The Sunday Telegraph raves, "No one captures the noirish side of the city as well as Rankin," and The Black Book is one of his best.
‘Is he?’ said Rebus. ‘Are you sure?’ The man thought about it and calmed down. ‘That’s better.’ Rebus rose from the man’s chest. ‘Now is someone going to explain all this to me?’ It was quickly explained, once Petrie had been sent off to find a doctor for his nose and the boys had been sent home. The man was called Bill Chilton, and Bill Chilton didn’t like squatters. ‘Squatters?’ ‘That’s what Wee Neilly told me.’ ‘Squatters?’ Rebus turned to Siobhan Clarke. She’d been downstairs to check
twenties, sir, hardly a “youth”.’ ‘Some of us take longer to grow up than others.’ ‘Why did you arrange to meet Matthew Vanderhyde there?’ Gibson sat back in his chair. ‘Ah, now I see why you’re here. Well, I thought Uncle Matthew might appreciate the seedy glory of the Central. He was wild himself in years past.’ ‘And maybe also you thought it might shock him?’ ‘Nobody could shock Matthew Vanderhyde, Inspector.’ He smiled. ‘But perhaps you’re right. Yes, I’m sure there was an element of
of gleaming drips outside, all the way along and halfway up Lutton Place (insultingly close to St Leonard’s), where they suddenly stopped kerbside. The man’s name was Rory Kintoul, and he had been stabbed in the abdomen. This much they knew. They didn’t know much more, because Rory Kintoul was refusing to speak about the incident. This was not an attitude shared by those who had been in the butcher’s at the time. They were outside now, passing on news of the excitement to the crowd who had
dropped in on. ‘Will I need my lawyer?’ Cafferty growled, sounding amused. ‘I’ll answer that for you, Strawman, no I fucking won’t. Because I’ve got something better than a lawyer here, better than a fucking judge in my pocket. I’ve got a dog that’ll rip your oesophagus out if I tell it to lick your chops.
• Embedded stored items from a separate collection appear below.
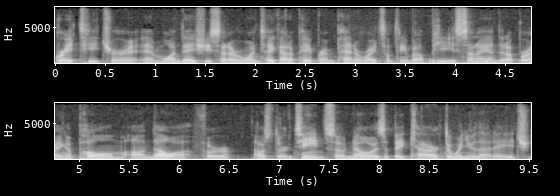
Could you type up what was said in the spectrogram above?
great teacher and one day she said everyone take out a paper and pen and write something about peace and i ended up writing a poem on noah for i was 13 so noah is a big character when you're that age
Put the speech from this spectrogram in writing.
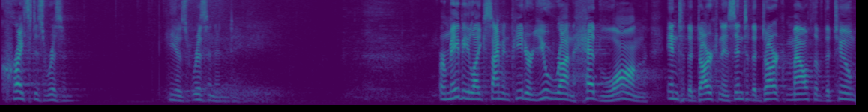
Christ is risen. He is risen indeed. Or maybe, like Simon Peter, you run headlong into the darkness, into the dark mouth of the tomb,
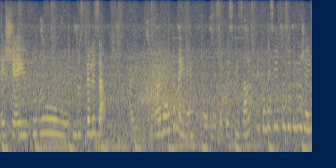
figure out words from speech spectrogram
recheio, tudo industrializado. Aí isso não é bom também, né? Aí eu comecei a pesquisar e comecei a fazer do meu jeito.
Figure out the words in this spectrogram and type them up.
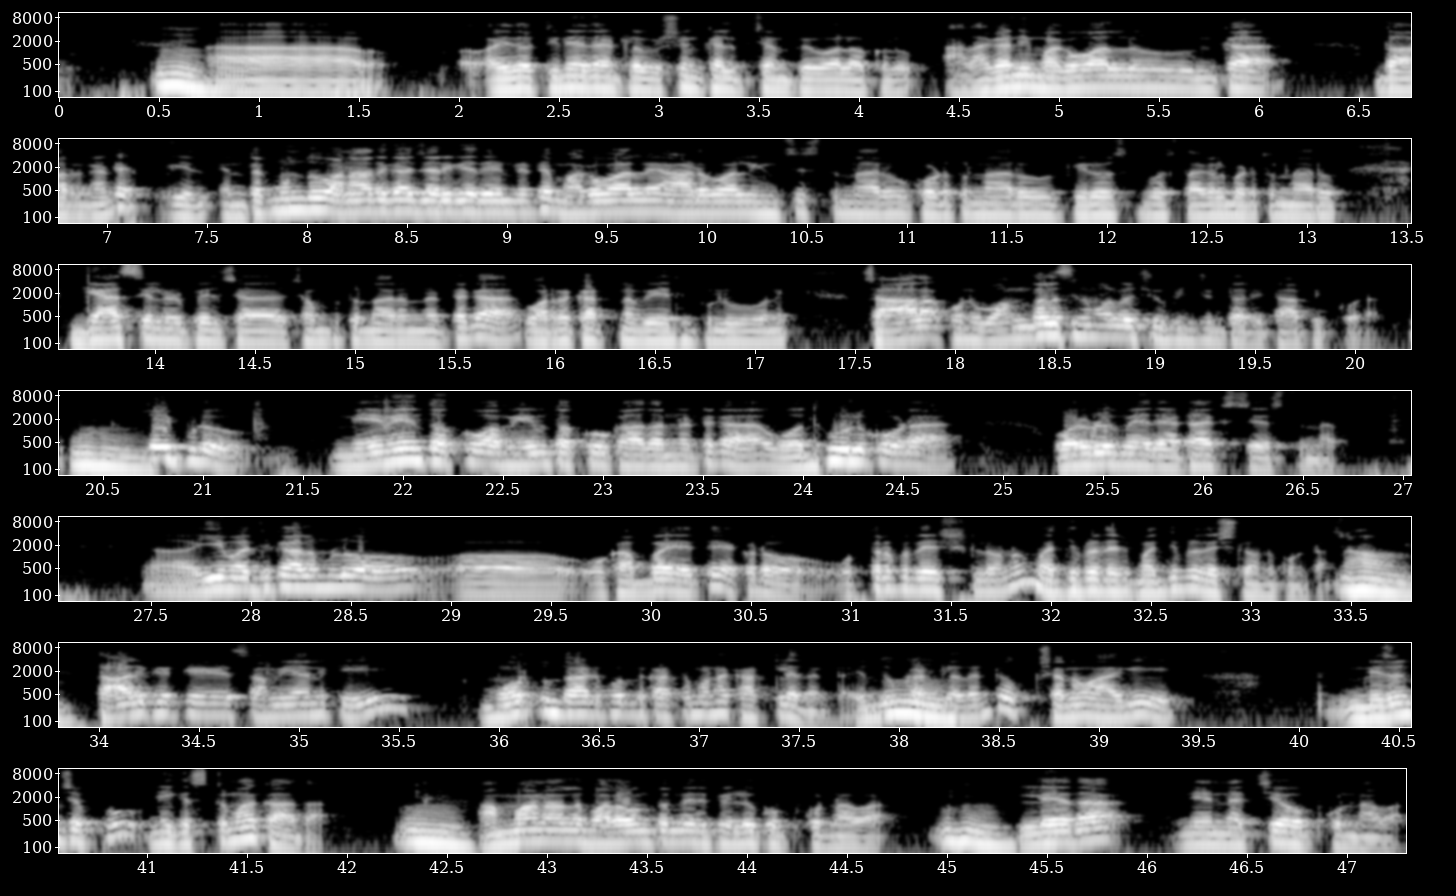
ఏదో తినే దాంట్లో విషం కలిపి చంపే వాళ్ళు ఒకరు అలాగని మగవాళ్ళు ఇంకా దారుణంగా అంటే ఇంతకుముందు అనాథగా జరిగేది ఏంటంటే మగవాళ్ళే ఆడవాళ్ళని హింసిస్తున్నారు కొడుతున్నారు కిరోసిన్ పోసి తగలబెడుతున్నారు గ్యాస్ సిలిండర్ పేల్చి చ- చంపుతున్నారు అన్నట్టుగా వర్రకట్న వేధిపులు అని చాలా కొన్ని వందల సినిమాల్లో చూపించుంటారు ఈ టాపిక్ కూడా. సో ఇప్పుడు మేమేం తక్కువ మేము తక్కువ కాదన్నట్టుగా వధువులు కూడా వరుల మీద అటాక్స్ చేస్తున్నారు. ఈ మధ్యకాలంలో ఒక అబ్బాయి అయితే ఎక్కడో ఉత్తరప్రదేశ్లోనూ మధ్యప్రదేశ్ మధ్యప్రదేశ్లో అనుకుంటా. తాళి కట్టే సమయానికి ముహూర్తం దాటిపోతుంది కట్టమన్నా కట్టలేదంట. ఎందుకు కట్టలేదంటే ఒక క్షణం ఆగి నిజం చెప్పు నీకు ఇష్టమా కాదా? మ్మ్. అమ్మా నాన్న బలవంతం మీద పెళ్ళికి ఒప్పుకున్నావా. లేదా నేను నచ్చే ఒప్పుకున్నావా.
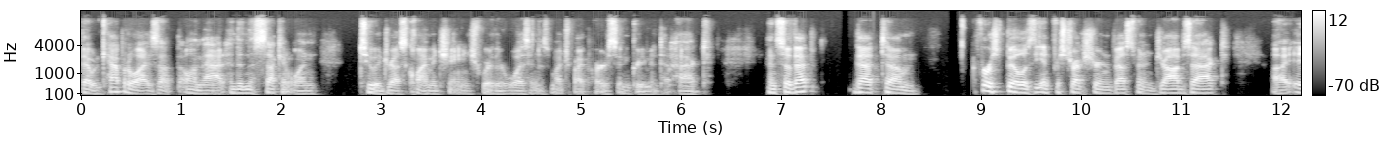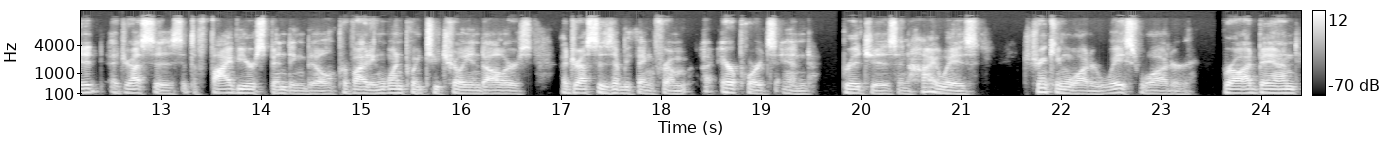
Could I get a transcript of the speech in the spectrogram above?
that would capitalize on that, and then the second one to address climate change, where there wasn't as much bipartisan agreement to act. And so that that um, first bill is the Infrastructure Investment and Jobs Act. Uh, it addresses it's a five-year spending bill, providing 1.2 trillion dollars. Addresses everything from uh, airports and bridges and highways drinking water, wastewater, broadband,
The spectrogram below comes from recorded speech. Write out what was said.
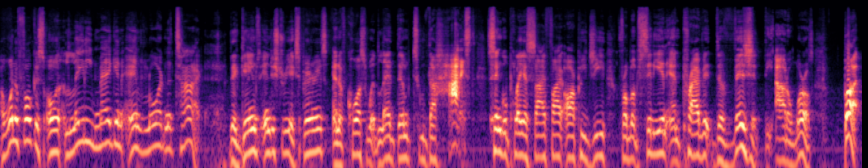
I want to focus on Lady Megan and Lord Nitai, their games industry experience, and of course, what led them to the hottest single player sci fi RPG from Obsidian and Private Division, The Outer Worlds. But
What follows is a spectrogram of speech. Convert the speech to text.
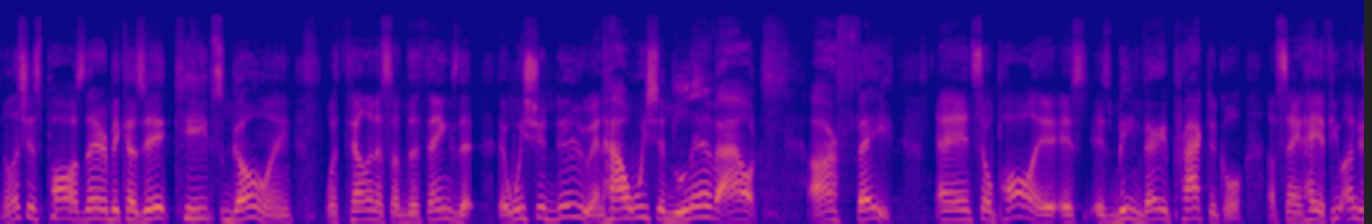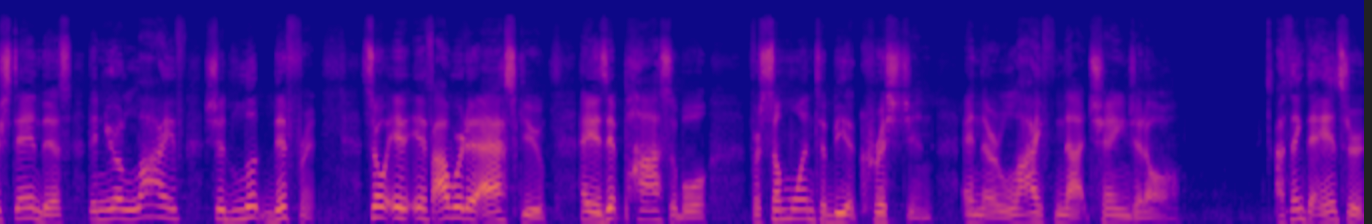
Now let's just pause there because it keeps going with telling us of the things that, that we should do and how we should live out our faith. And so Paul is, is being very practical of saying, hey, if you understand this, then your life should look different. So if, I were to ask you, hey, is it possible for someone to be a Christian and their life not change at all? I think the answer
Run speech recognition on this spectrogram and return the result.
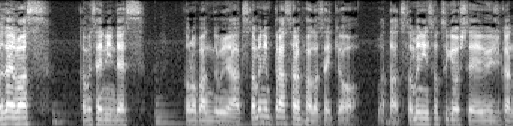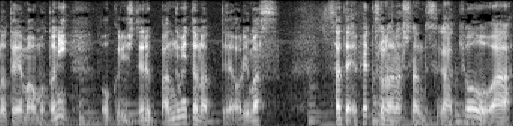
ございます。亀仙人です。この番組は勤め人プラスアルファが最強。また勤め人卒業して余裕時間のテーマをもとにお送りしている番組となっております。さて FX の話なんですが今日は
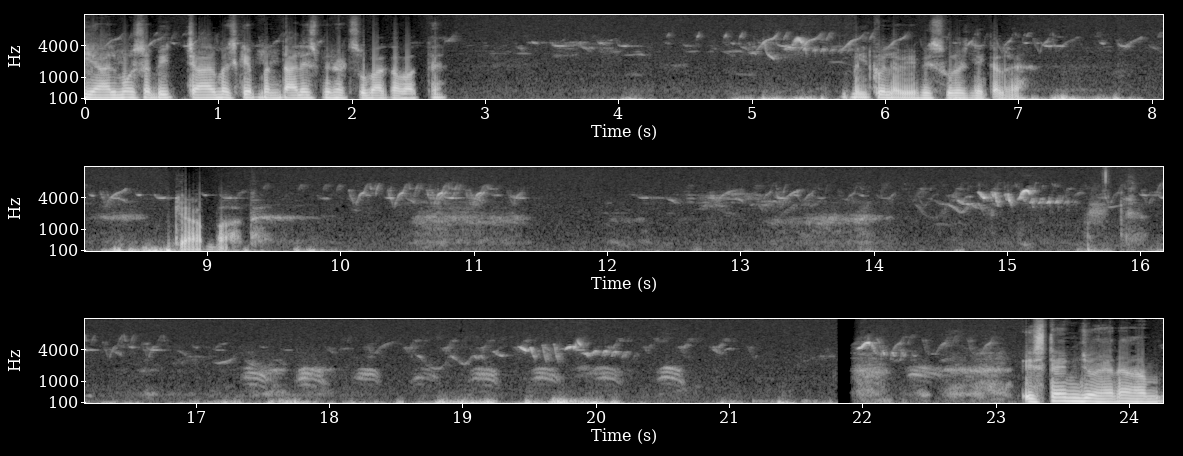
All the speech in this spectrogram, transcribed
ये ऑलमोस्ट अभी चार बज के पैंतालीस मिनट सुबह का वक्त है। बिल्कुल अभी भी सूरज निकल रहा है। क्या बात है। इस टाइम जो है ना, हम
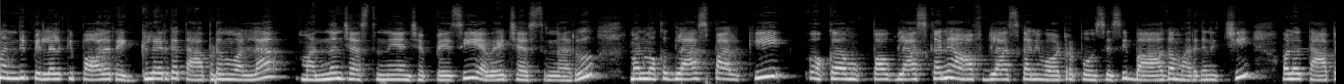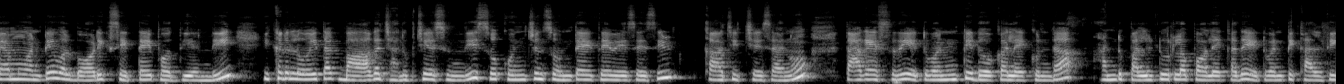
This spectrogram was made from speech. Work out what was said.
మంది పిల్లలకి పాలు రెగ్యులర్గా తాపడం వల్ల మందం చేస్తుంది అని చెప్పేసి అవాయిడ్ చేస్తున్నారు. మనం ఒక గ్లాస్ పాలకి ఒక ముప్పావు గ్లాస్ కానీ హాఫ్ గ్లాస్ కానీ వాటర్ పోసేసి బాగా మరగనిచ్చి వాళ్ళు తాపాము అంటే వాళ్ళ బాడీకి సెట్ అయిపోద్ది అండి. ఇక్కడ లోయతాకు బాగా జలుబు చేసింది. సో కొంచెం సొంట అయితే వేసేసి కాచి ఇచ్చేసాను. తాగేస్తుంది. ఎటువంటి డోకా లేకుండా అండ్ పల్లెటూరులో పోలే కదా ఎటువంటి కల్తీ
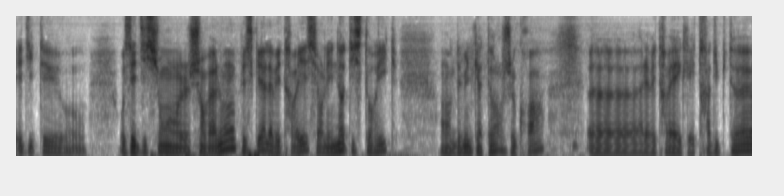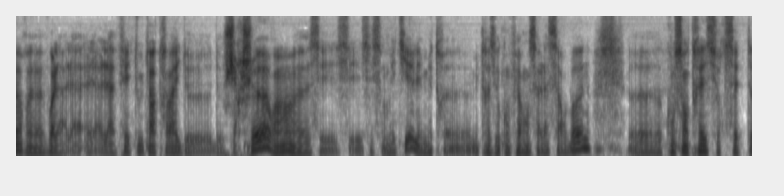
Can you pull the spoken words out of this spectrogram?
édité aux, éditions Champvallon, puisqu'elle avait travaillé sur les notes historiques en 2014, je crois. Euh, elle avait travaillé avec les traducteurs. Euh, voilà, elle a, fait tout un travail de, de chercheur. Hein, c'est son métier. Elle est maîtresse de conférence à la Sorbonne, euh, concentrée sur cette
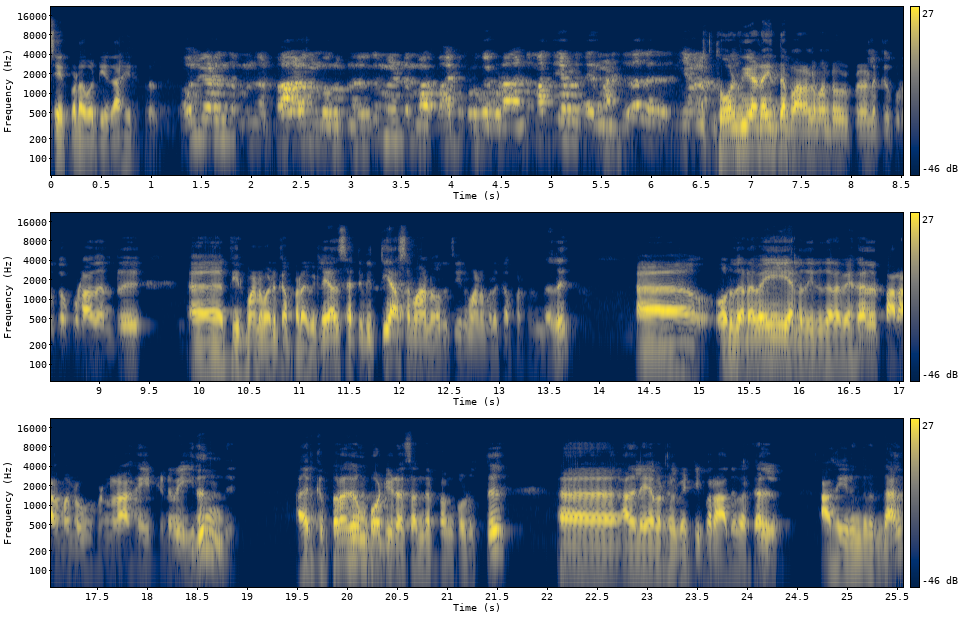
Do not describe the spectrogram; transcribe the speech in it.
செயற்பட வேண்டியதாக இருக்கிறது. தோல்வியடைந்த பாராளுமன்ற உறுப்பினர்களுக்கு கொடுக்கக்கூடாது என்று தீர்மானம் எடுக்கப்படவில்லை. அது சற்று வித்தியாசமான ஒரு தீர்மானம் எடுக்கப்பட்டிருந்தது. ஒரு தடவை அல்லது இரு தடவைகள் பாராளுமன்ற உறுப்பினராக ஏற்கனவே இருந்து அதற்கு பிறகும் போட்டியிட சந்தர்ப்பம் கொடுத்து அதில் அவர்கள் வெற்றி பெறாதவர்கள் ஆக இருந்திருந்தால்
Be here at six.’ The phone went dead, leaving Rebus dry-mouthed and persuading himself all over again that this jumped-up bastard didn’t scare him. What scared him more was the realisation
money. You also took another man’s identity – Thomas Greenwood. You knew Tommy wouldn’t complain because he was dead. Another one of Big Ger’s incredible disappearing acts. You took his name and his identity, and you set up for yourself in the arse-end of Fife, living out of a suitcase full of money till you got this place in profit.’ Rebus paused. ‘How am I doing?’ Greenwood, aka Eck Robertson, swallowed loudly and refilled his glass. ‘You took too much of Greenwood’s identity, though. When